BEGIN

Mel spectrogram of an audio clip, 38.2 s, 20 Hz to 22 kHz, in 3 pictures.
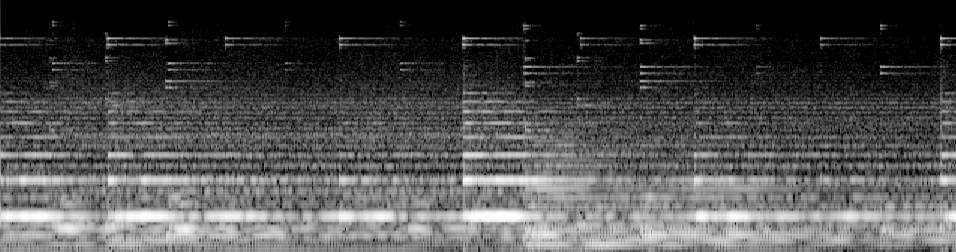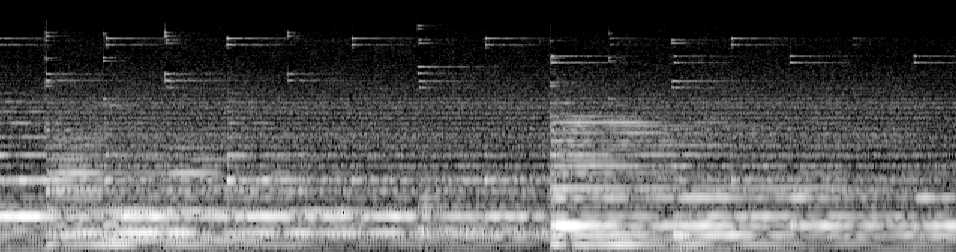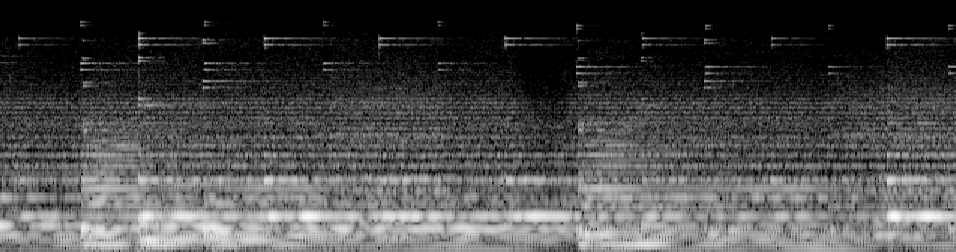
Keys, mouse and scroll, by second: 0.5 KP_1, 1.5 middle click, 1.8 e, 2.5 click, 3.1 KP_1, 3.6 click, 4.4 e, 5.2 click, 5.8 s, 7.2 Tab, 8.9 Tab, 9.8-10.9 drag, 11.5 Tab, 12.2 KP_1, 13.0 middle click, 13.8 click, 16.3 middle click, 17.1 Tab, 17.9 e, 18.7 e, 19.3 KP_1, 20.7 ctrl+KP_Add, 21.2 s, 22.8 ctrl+r, 23.2 s, 24.3 middle click, 25.1 ctrl+r, 25.7 ctrl+r, 26.7 click, 26.8 ctrl+b, 27.8 s, 29.9 click, 30.5 e, 31.5 KP_1, 31.8 e, 32.5 ctrl+KP_Add, 33.0 s, 33.8 middle click, 34.2 KP_1, 35.1 middle click, 36.6 middle click, 37.3 e.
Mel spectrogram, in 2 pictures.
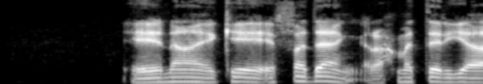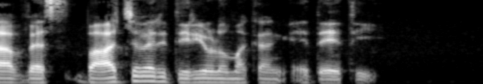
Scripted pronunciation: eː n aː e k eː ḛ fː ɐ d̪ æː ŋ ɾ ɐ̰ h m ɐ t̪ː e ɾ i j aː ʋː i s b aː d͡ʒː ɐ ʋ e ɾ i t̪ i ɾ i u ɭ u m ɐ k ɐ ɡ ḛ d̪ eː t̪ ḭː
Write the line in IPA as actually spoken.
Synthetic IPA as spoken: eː n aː e k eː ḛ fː ɐ d̪ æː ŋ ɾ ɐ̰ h m ɐ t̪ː e ɾ i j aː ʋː e s b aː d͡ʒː ɐ ʋ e ɾ i d̪ i ɾ i u ɭ u m ɐ k ɐ ŋ ḛ d̪ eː t̪ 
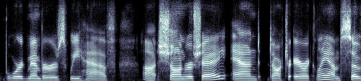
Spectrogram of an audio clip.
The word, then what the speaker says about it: Rochette: We have Sean Rochette and Dr. Eric Lamb. So Sean, would you like to introduce yourself to the group? Yeah, and so the last name's pronounced Rochette, just to clarify.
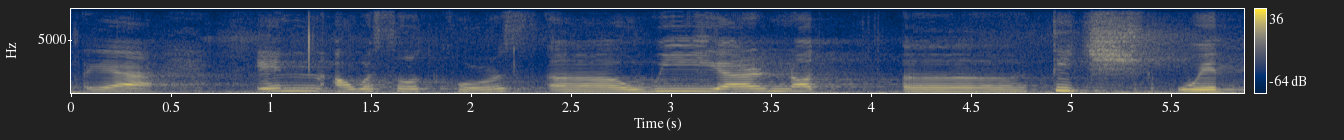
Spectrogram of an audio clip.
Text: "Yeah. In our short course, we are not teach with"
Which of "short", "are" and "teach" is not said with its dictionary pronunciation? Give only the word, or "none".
short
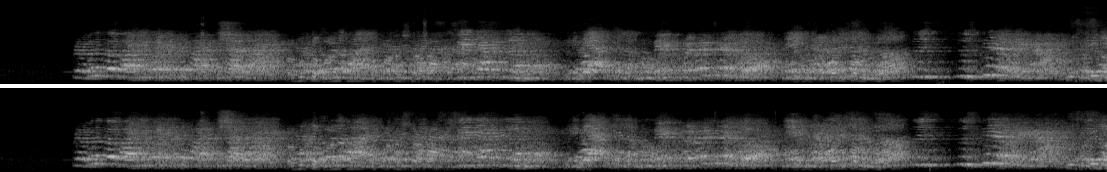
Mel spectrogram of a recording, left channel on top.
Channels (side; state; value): both; normal; correlation 0.50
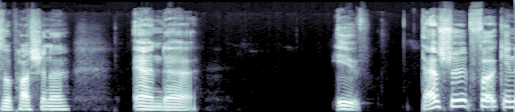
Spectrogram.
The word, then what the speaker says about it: Vipassana: It's spelled Vipassana, but it's pronounced Vipassana.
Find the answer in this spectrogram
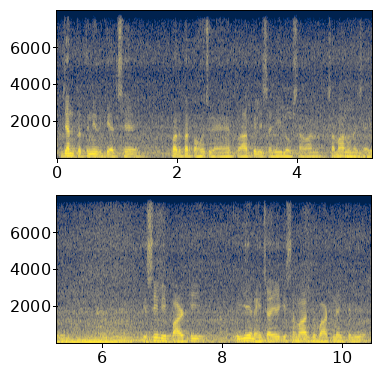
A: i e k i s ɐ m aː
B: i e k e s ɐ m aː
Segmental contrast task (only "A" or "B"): A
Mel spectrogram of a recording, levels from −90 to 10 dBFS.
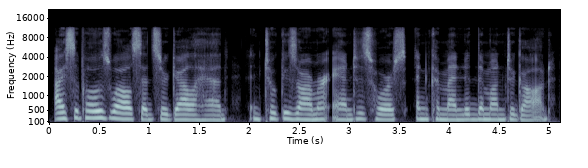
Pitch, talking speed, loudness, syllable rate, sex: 190 Hz, 210 wpm, -21 LUFS, 5.8 syllables/s, female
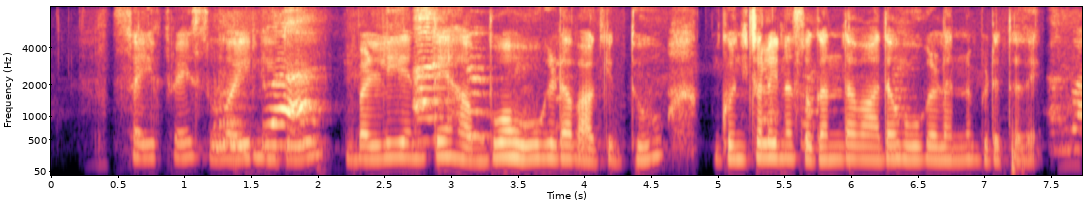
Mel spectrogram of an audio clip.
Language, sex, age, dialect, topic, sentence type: Kannada, female, 18-24, Mysore Kannada, agriculture, statement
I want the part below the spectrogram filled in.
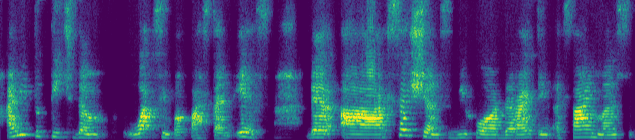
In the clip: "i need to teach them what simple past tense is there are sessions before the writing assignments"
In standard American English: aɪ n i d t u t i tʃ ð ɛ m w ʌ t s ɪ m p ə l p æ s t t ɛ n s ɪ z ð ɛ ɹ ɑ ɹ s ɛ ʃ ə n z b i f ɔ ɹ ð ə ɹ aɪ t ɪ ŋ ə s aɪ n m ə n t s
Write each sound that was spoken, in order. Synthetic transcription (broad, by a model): aɪ n i d t u t i tʃ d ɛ m w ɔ t s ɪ m p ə l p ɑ s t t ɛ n ɪ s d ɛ ɹ ɑ ɹ s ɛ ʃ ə n s b i f ɔ ɹ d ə ɹ aɪ t ɪ ŋ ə s aɪ n m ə n s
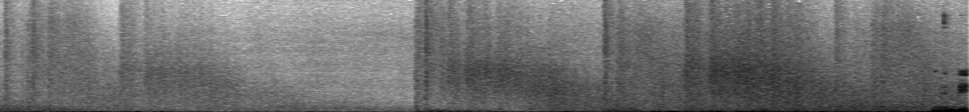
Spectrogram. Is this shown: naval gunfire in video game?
yes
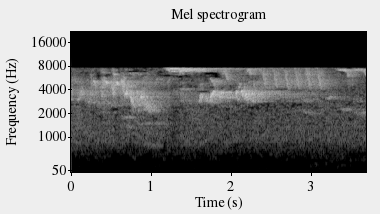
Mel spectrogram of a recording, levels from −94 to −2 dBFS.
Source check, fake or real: fake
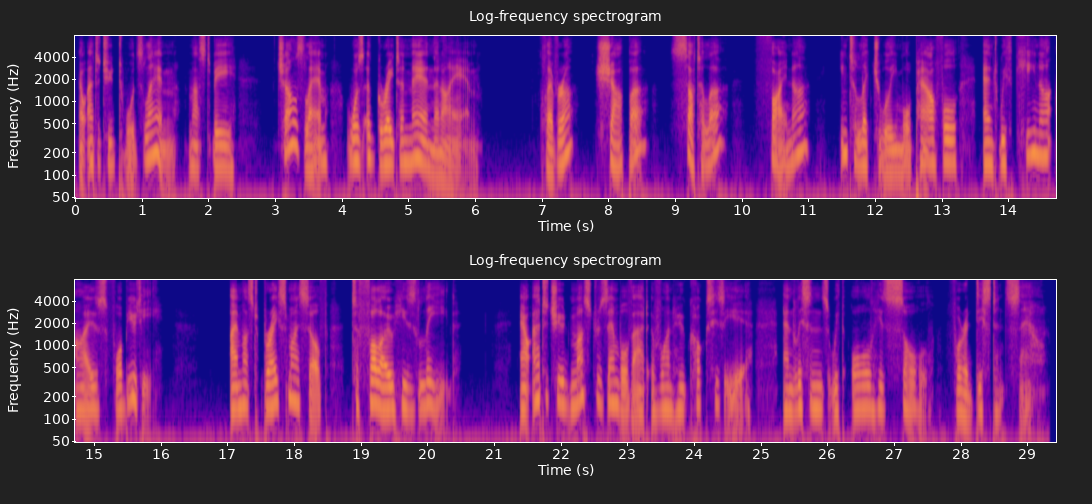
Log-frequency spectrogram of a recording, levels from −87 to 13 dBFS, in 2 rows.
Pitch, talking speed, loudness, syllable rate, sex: 145 Hz, 115 wpm, -23 LUFS, 3.9 syllables/s, male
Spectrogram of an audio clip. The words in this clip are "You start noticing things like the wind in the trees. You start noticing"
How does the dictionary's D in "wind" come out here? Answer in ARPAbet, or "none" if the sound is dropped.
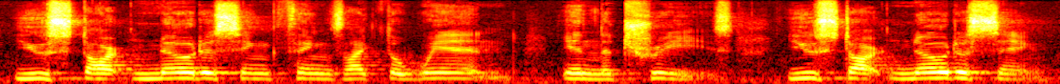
D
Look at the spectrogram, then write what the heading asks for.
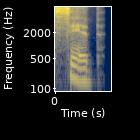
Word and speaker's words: sibh: in bh, such as sib, lib and duib, something not found in the rest of Connacht. These words would be pronounced respectively as shiv, live, and doffer in the other areas.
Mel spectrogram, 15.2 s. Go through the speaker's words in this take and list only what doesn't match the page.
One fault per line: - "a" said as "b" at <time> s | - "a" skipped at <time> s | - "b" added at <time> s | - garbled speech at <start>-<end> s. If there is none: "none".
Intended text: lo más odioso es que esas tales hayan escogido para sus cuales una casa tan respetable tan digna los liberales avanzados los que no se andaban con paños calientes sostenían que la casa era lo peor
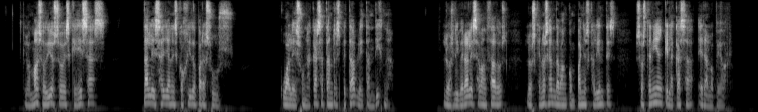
none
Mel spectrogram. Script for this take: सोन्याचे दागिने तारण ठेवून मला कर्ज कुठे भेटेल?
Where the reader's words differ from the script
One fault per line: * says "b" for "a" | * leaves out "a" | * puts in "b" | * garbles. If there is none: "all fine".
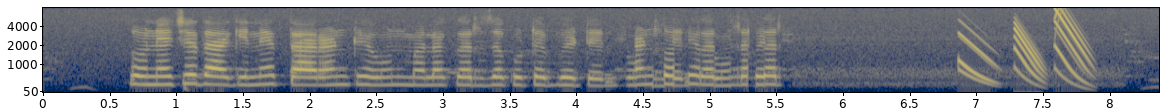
* garbles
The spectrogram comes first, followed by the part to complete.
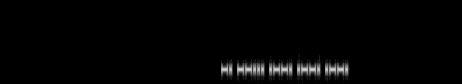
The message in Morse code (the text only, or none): N7PPP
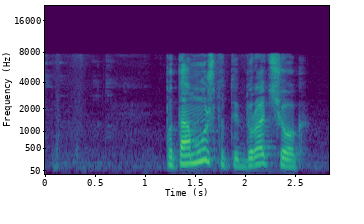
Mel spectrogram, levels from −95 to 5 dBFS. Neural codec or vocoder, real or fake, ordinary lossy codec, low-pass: none; real; none; none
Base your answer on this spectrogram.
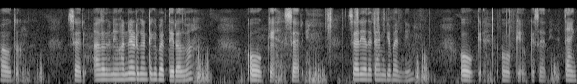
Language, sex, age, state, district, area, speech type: Kannada, female, 30-45, Karnataka, Udupi, rural, spontaneous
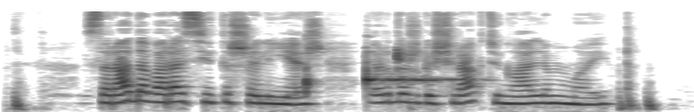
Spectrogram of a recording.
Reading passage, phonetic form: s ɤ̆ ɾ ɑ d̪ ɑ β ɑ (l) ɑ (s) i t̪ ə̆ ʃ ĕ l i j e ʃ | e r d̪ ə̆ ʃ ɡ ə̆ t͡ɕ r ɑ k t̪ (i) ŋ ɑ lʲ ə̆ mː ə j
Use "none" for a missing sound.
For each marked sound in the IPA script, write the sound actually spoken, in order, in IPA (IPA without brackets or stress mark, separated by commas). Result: ɾ, s, y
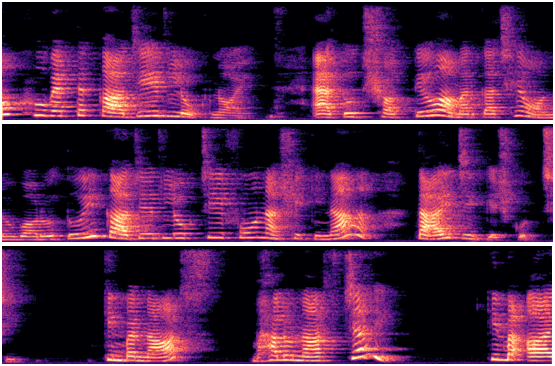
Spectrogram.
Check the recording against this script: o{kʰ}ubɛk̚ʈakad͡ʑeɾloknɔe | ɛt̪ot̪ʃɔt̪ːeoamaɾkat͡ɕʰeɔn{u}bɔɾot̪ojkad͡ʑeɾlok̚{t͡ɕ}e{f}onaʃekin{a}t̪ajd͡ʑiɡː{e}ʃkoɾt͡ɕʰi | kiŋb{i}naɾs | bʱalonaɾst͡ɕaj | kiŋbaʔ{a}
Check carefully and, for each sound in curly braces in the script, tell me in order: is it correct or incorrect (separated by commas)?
correct, incorrect, correct, correct, correct, correct, incorrect, correct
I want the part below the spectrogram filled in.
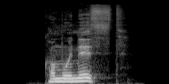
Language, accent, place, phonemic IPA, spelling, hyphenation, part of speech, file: German, Germany, Berlin, /kɔmuˈnɪst/, Kommunist, Kom‧mu‧nist, noun, De-Kommunist.ogg
- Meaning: communist / Communist (male or of unspecified sex) (a person who follows a communist or Marxist-Leninist philosophy)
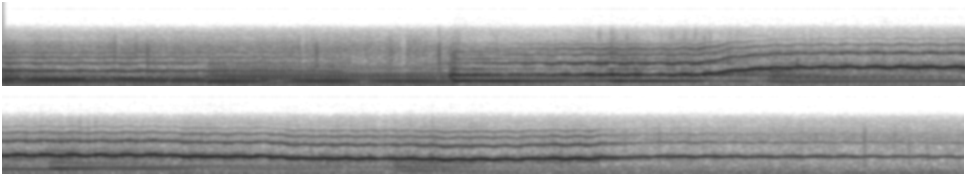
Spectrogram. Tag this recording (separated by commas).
playing theremin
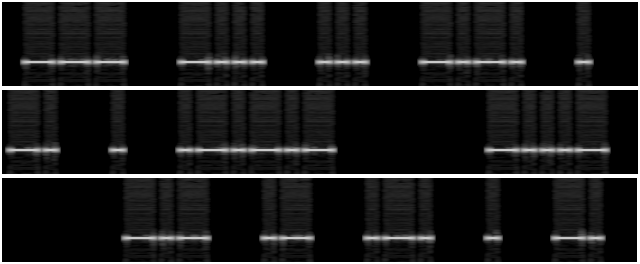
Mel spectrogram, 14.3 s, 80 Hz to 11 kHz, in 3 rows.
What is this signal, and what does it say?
Morse code, heard as a keyed tone, about 18 wpm, spaced as for 12 wpm, 1000 Hz. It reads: OBSCENE. <BT> KAREN
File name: qotdfiles / 12wpm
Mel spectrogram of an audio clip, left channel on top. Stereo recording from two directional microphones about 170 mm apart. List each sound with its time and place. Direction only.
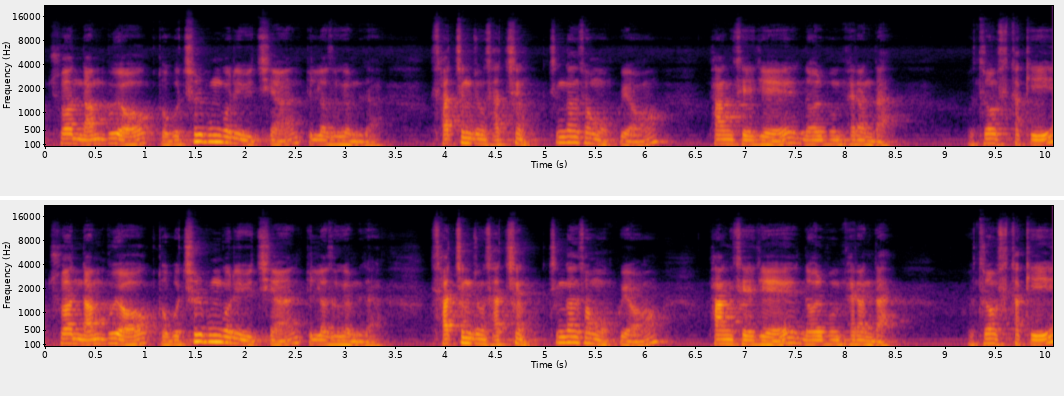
0.0 s speech: 25° right (ahead or behind)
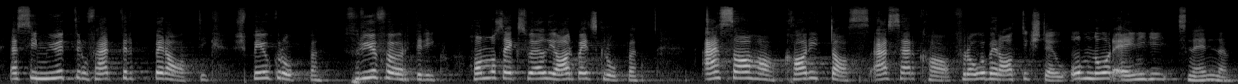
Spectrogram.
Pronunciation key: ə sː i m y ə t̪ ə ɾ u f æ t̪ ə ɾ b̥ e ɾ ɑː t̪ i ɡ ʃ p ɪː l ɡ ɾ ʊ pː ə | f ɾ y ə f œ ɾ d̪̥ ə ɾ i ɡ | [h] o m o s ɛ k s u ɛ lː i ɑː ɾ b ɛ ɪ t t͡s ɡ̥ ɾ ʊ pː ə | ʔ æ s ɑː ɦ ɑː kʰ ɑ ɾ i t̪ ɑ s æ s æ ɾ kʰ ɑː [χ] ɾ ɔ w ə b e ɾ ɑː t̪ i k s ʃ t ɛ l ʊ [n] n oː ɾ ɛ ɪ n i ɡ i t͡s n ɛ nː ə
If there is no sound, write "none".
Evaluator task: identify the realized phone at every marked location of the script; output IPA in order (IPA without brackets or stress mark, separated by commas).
h, f, m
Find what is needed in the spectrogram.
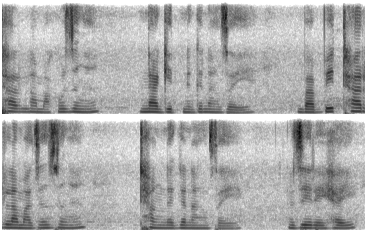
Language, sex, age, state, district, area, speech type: Bodo, female, 18-30, Assam, Chirang, rural, spontaneous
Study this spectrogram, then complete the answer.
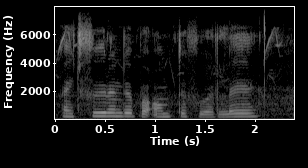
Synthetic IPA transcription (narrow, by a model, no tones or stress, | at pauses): ʔœɥtfuːɾəndəbəʔɐmtəfuərlɛː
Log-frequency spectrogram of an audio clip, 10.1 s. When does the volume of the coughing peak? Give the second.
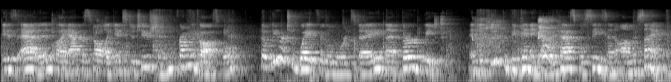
8 s.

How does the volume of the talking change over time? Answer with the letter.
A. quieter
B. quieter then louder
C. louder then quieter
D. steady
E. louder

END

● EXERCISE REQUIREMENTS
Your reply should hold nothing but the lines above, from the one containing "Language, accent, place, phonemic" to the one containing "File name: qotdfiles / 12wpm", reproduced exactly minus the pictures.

● PROBLEM SOLUTION
Language, accent, place, phonemic IPA, spelling, hyphenation, part of speech, file: German, Germany, Berlin, /kɔmuˈnɪst/, Kommunist, Kom‧mu‧nist, noun, De-Kommunist.ogg
- Meaning: communist / Communist (male or of unspecified sex) (a person who follows a communist or Marxist-Leninist philosophy)
Spectrogram. Tag this recording (separated by commas).
playing theremin
Mel spectrogram, 14.3 s, 80 Hz to 11 kHz, in 3 rows.
What is this signal, and what does it say?
Morse code, heard as a keyed tone, about 18 wpm, spaced as for 12 wpm, 1000 Hz. It reads: OBSCENE. <BT> KAREN
File name: qotdfiles / 12wpm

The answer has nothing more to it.